## Material provided
++++++++++++++++++++

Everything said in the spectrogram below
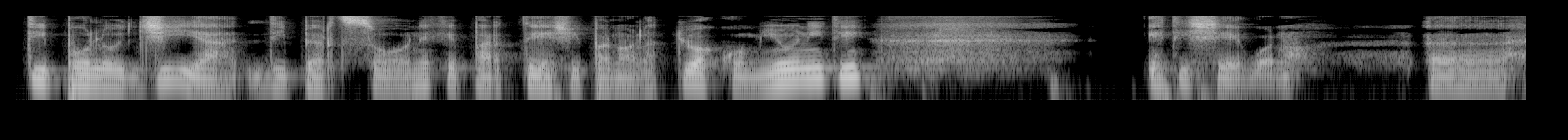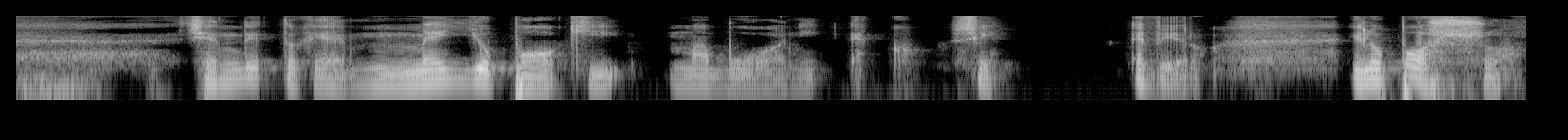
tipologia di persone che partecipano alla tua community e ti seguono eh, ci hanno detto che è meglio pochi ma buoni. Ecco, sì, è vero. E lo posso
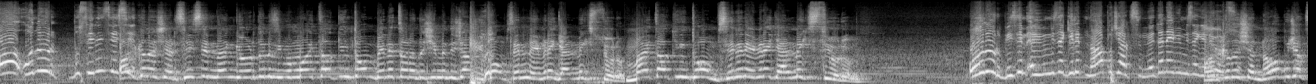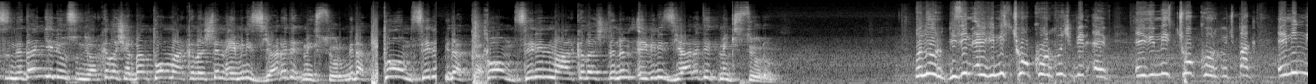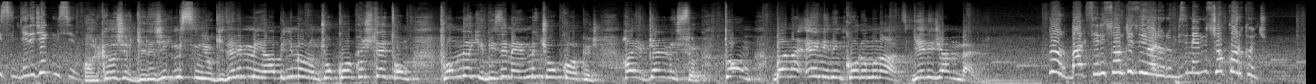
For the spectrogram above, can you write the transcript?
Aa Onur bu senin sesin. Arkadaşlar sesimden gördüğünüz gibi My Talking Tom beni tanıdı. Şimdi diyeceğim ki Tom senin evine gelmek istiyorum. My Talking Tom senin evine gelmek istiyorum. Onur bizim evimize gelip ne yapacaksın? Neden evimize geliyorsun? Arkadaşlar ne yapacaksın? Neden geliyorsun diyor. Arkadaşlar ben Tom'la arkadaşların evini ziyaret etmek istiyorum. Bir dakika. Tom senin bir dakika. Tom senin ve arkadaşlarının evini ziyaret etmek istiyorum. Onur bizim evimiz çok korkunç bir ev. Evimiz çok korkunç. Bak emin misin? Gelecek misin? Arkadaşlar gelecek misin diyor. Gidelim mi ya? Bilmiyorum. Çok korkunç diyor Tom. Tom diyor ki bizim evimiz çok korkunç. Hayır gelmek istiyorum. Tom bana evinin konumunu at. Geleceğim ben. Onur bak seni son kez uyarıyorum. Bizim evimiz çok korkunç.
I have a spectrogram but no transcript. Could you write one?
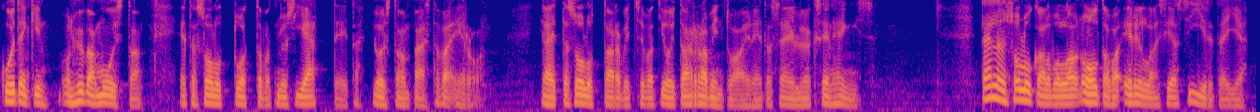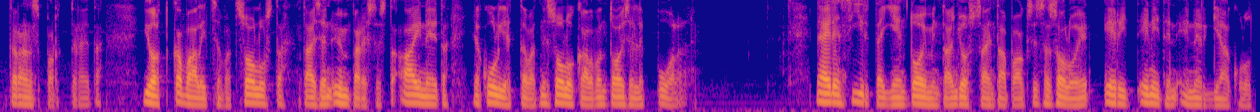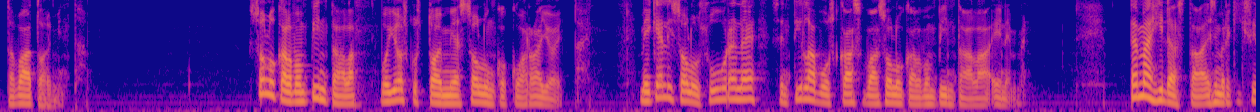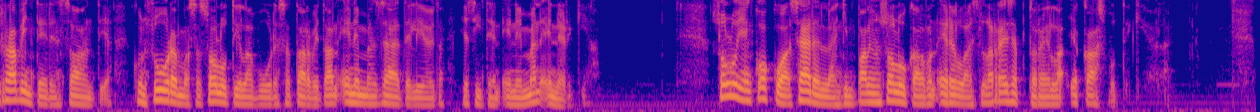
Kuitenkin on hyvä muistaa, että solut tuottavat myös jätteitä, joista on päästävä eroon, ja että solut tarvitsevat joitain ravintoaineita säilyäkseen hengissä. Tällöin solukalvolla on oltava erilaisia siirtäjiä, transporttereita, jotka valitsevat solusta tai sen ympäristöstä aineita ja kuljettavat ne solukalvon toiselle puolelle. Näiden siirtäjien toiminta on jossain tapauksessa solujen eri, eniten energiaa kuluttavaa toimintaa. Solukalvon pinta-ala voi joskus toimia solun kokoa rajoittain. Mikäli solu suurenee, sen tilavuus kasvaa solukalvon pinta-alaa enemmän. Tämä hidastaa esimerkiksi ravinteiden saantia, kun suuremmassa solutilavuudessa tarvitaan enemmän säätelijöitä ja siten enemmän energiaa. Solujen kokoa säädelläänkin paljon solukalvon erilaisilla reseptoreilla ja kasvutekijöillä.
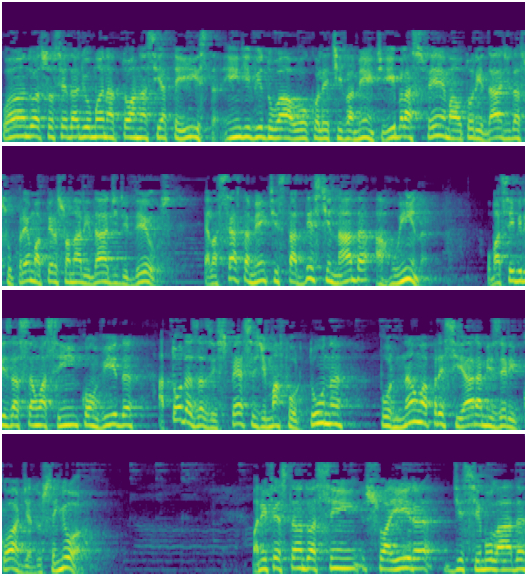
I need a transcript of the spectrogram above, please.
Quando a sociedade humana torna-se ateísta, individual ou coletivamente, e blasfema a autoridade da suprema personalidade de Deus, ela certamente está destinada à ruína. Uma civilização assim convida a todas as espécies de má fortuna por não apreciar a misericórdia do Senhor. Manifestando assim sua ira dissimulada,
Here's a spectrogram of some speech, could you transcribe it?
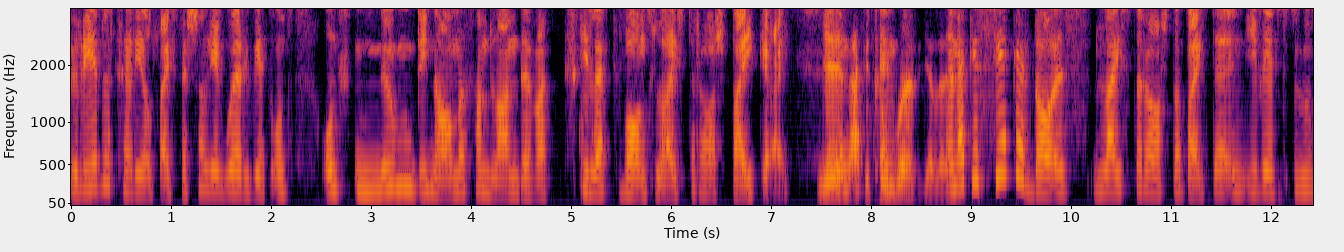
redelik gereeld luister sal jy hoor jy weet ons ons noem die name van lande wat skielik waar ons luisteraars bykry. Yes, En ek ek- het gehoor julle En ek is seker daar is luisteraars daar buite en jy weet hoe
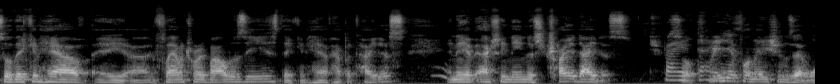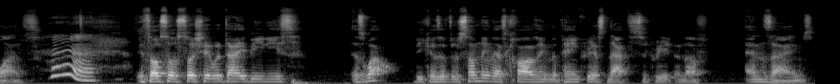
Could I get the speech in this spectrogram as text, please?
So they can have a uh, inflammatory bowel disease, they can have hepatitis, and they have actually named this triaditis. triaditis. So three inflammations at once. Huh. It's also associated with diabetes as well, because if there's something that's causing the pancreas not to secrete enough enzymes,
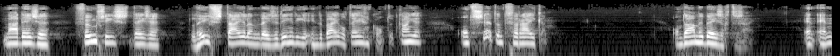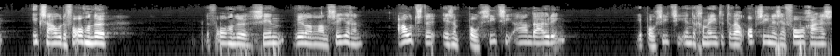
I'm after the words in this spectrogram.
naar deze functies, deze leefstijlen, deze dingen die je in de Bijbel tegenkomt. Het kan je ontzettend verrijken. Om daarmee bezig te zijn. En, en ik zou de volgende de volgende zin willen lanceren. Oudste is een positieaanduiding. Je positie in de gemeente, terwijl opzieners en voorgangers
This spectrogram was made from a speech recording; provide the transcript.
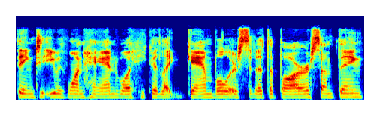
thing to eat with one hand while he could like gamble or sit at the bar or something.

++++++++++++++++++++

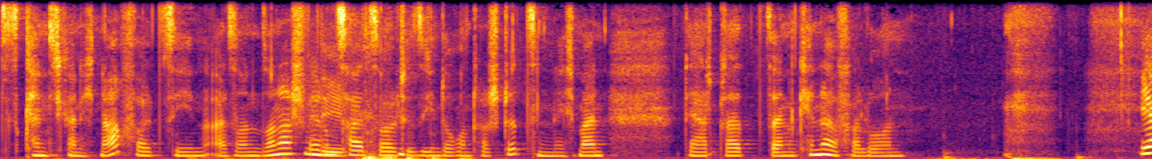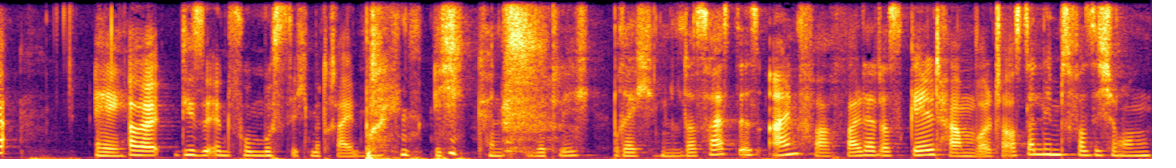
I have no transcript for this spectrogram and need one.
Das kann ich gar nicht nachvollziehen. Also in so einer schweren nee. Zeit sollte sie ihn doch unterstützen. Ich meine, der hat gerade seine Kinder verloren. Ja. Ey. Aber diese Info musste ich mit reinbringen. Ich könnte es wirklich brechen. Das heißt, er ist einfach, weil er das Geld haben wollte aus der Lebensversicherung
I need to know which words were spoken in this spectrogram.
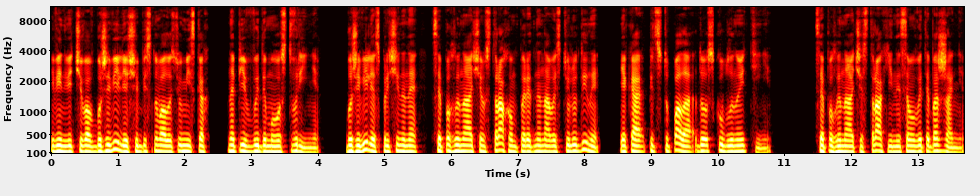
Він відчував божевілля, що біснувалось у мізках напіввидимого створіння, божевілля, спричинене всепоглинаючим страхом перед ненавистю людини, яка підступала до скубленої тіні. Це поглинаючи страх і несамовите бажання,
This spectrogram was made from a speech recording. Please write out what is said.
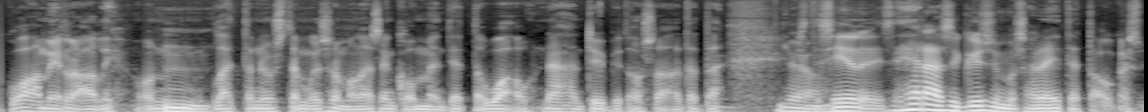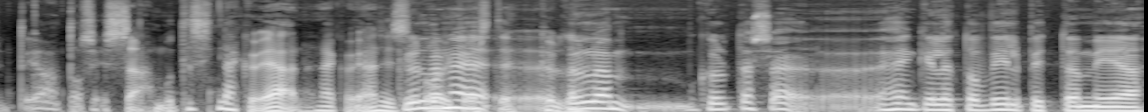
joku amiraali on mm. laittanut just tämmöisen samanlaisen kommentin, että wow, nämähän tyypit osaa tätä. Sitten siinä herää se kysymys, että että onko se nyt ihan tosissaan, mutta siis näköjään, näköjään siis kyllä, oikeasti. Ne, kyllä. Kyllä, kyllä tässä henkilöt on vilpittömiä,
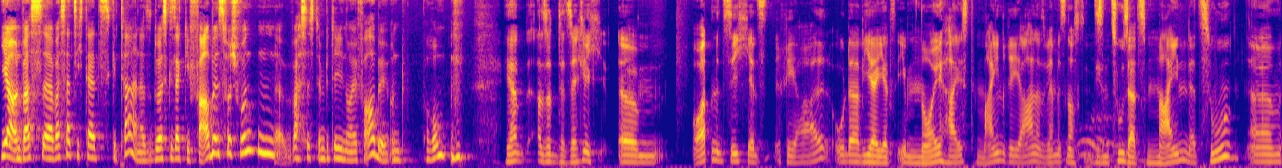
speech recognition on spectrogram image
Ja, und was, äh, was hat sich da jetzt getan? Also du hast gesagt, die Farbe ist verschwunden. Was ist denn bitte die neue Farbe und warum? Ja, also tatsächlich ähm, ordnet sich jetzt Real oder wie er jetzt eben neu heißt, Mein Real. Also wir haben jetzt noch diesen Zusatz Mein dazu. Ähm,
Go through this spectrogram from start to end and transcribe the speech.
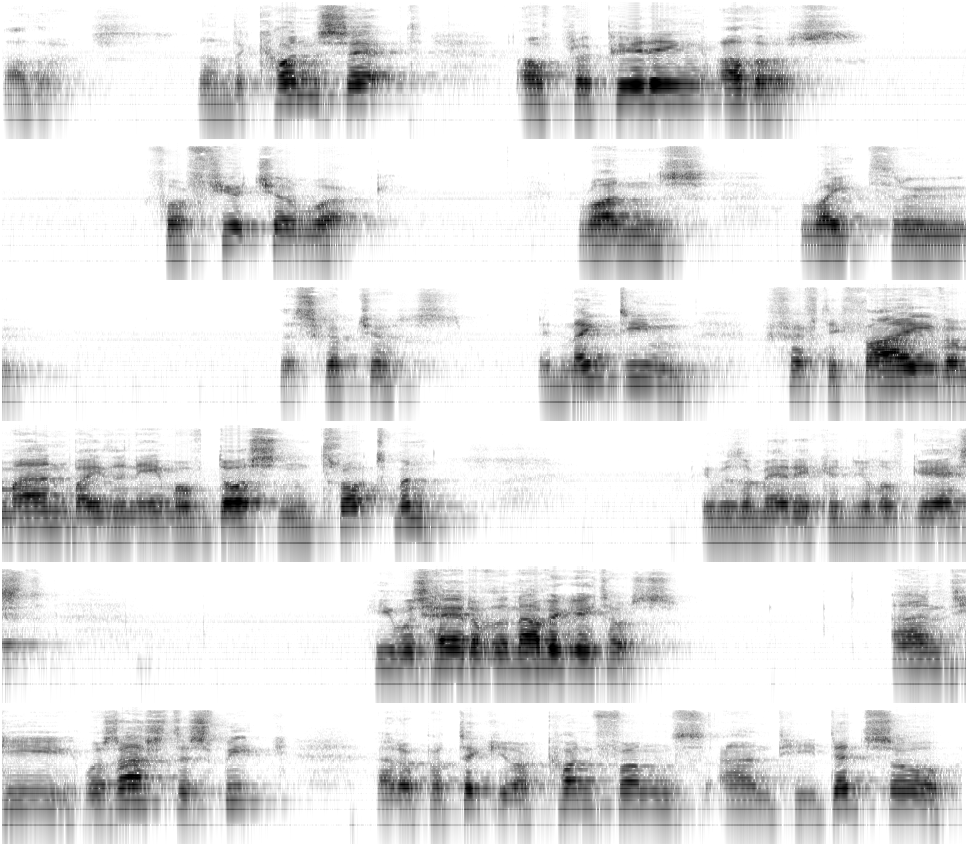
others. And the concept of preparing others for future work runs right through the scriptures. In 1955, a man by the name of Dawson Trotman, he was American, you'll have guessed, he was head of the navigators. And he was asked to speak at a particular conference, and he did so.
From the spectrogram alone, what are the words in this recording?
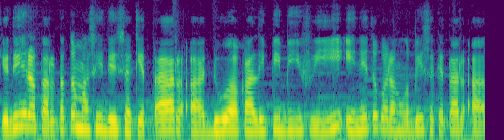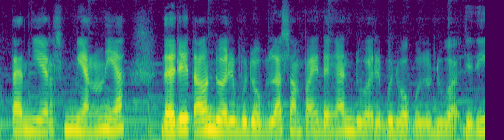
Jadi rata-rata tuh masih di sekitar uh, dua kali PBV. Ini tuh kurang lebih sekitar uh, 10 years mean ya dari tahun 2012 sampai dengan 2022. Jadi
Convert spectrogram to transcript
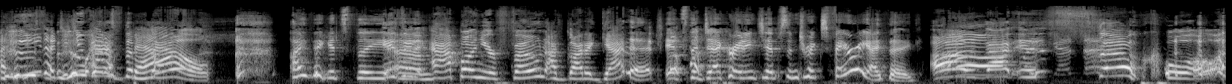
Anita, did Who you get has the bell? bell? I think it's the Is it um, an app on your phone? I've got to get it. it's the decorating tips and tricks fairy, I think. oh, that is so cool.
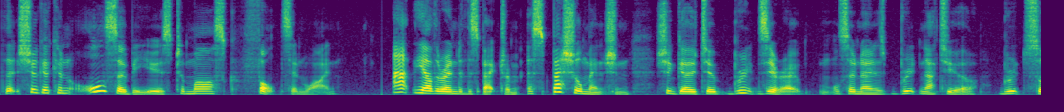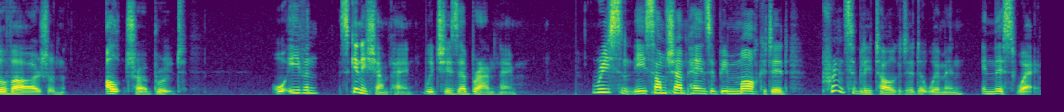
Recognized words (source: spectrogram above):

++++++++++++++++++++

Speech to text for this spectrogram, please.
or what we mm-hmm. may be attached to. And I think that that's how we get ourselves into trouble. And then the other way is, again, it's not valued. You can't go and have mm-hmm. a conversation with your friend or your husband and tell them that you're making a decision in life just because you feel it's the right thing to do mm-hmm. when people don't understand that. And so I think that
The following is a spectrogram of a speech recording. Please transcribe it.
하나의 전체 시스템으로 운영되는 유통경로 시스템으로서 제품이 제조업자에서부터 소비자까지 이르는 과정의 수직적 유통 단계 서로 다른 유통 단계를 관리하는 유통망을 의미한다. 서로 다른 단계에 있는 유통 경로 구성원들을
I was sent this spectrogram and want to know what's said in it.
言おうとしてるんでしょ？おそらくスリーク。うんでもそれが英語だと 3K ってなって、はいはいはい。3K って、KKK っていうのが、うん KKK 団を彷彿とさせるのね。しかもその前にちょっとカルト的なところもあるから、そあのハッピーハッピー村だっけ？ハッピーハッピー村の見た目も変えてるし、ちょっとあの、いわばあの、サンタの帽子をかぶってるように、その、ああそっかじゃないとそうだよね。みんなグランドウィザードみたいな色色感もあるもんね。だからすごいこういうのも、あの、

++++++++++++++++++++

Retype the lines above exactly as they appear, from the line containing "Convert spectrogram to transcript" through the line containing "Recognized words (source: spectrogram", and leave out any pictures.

Convert spectrogram to transcript
Anita, did Who you get has the bell? bell? I think it's the Is it um, an app on your phone? I've got to get it. it's the decorating tips and tricks fairy, I think. oh, that is so cool.
Recognized words (source: spectrogram above):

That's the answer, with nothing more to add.